To sustain its disciplinary decisions an agency must persuade the MSPB that the employee actually committed the offense in question, that a nexus between its proposed action and the efficiency of the service exists, and that the proposed penalty is appropriate. Parsons v. United States Department of the Air Force, 707 F.2d at 1409. In reviewing Board decisions we in turn must examine whether its resolution of these questions is supported by substantial evidence. 5 U.S.C. § 7703(c) (3) (Supp. V 1981) (current version, vesting review in the United States Court of Appeals for the Federal Circuit, at id. (1982)). Because no evidence suggested a connection between Gloster's dismissal and service efficiency, and any possible inference of such a connection was rebutted by the GSA's own contentions and the MSPB's findings, we reverse the decision of the Board and remand the case with directions to order reinstatement and back pay.

So ordered.


Sitting by designation pursuant to 28 U.S.C. § 294(d)


The Assistant Regional Administrator, when asked whether Gloster's conviction made her a security risk, stated:

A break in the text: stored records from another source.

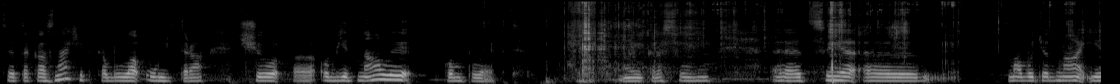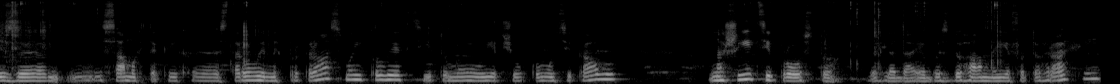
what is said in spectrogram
Це така знахідка була ультра, що е, об'єднали комплект. Мої красуні. Е, це, е, мабуть, одна із самих таких старовинних прикрас моїй колекції. Тому, якщо кому цікаво, На шийці просто виглядає бездоганно є фотографії.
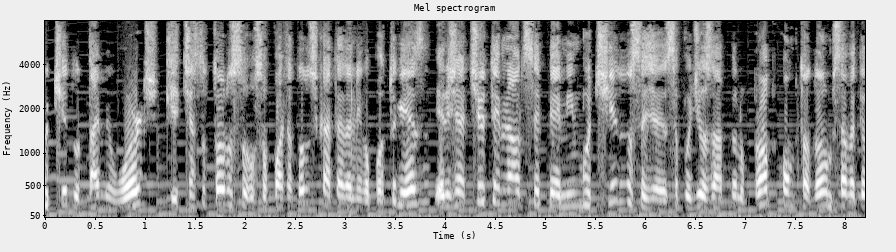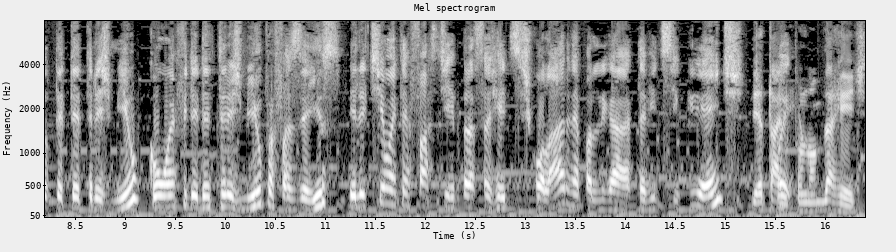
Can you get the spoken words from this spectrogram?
embutido, o Time Word, que tinha todo o su- o suporte a todos os caracteres da língua portuguesa. Ele já tinha o terminal de CPM embutido, ou seja, você podia usar pelo próprio computador, não precisava ter o TT3000 com o FDD 3000 para fazer isso. Ele tinha uma interface para essas redes escolares, né, para ligar até 25 clientes. Detalhe Oi. pro nome da rede.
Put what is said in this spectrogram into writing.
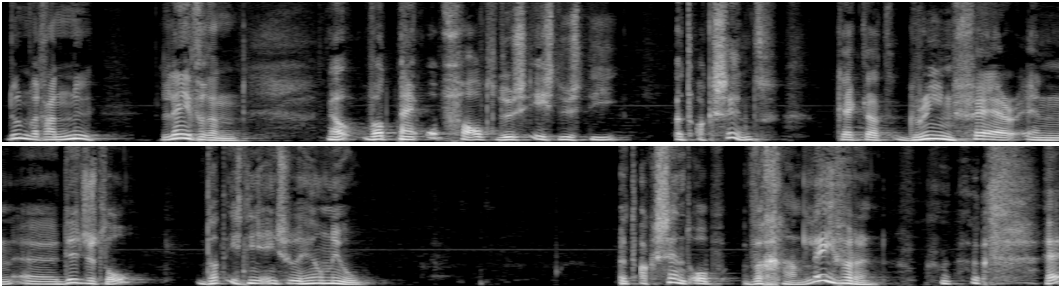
doen. We gaan nu leveren. Nou, wat mij opvalt dus is dus die, het accent. Kijk, dat green, fair en eh, digital, dat is niet eens zo heel nieuw. Het accent op we gaan leveren. Hè?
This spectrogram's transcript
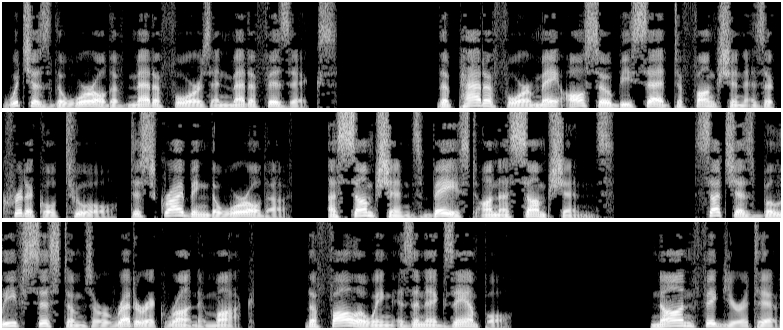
which is the world of metaphors and metaphysics. The pataphor may also be said to function as a critical tool, describing the world of assumptions based on assumptions, such as belief systems or rhetoric run amok. The following is an example. Non-figurative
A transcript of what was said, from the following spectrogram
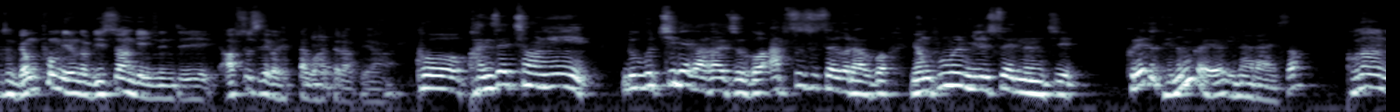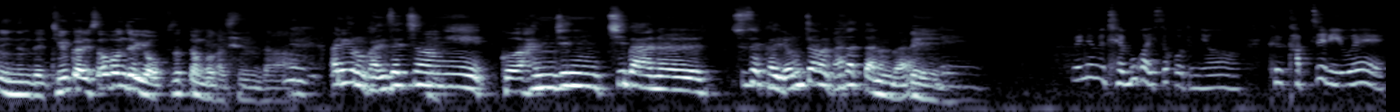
무슨 명품 이런 걸 밀수한 게 있는지 압수수색을 했다고 네. 하더라고요. 그 관세청이 누구 집에 가가지고 압수수색을 하고 명품을 밀수했는지 그래도 되는 거예요 이 나라에서? 권한은 있는데 지금까지 써본 적이 없었던 것 같습니다. 아니 그럼 관세청이 그 한진 집안을 수색할 영장을 받았다는 거야? 네. 네. 왜냐면 제보가 있었거든요. 그 갑질 이후에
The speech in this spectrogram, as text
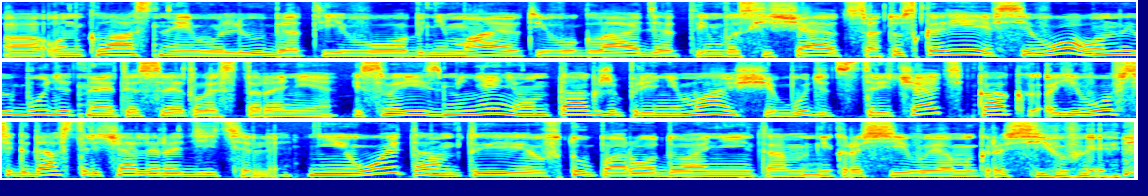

The panel's concern was not that she was going to steal a calculator or steal someone's personal effects. It was a concern that she had violated her trust in her job as a government employee, on the one hand, receiving a pay check from the government, and on the other hand, receiving funds from the government that she should not have ever received.

JA 42. He later repeated his lack of concern about Gloster's job performance:

As I stated before, in the deliberations of the panel her performance as a custodial laborer--it was not considered that there was a connection between the offense and her performance, but that there was a connection between the offense and her position as an employee of the United States Government.... It would not have mattered if she were an elevator operator, a mechanic, a buildings manager, whatever.

JA 46. Similarly, the Regional Administrator stated:

Where we could reasonably argue that some conduct is less consequential or less significant than some other cases, nevertheless, there is a standard of trust that has to be maintained within the entire federal family. And it is very important that those who have--who are in a position of trust have the proper management support and emphasis to continue behaving in a trustworthy manner, and that those who violate that standard be removed from the service. And I think that is essential for the health of the organization and the federal service in general.

JA 54.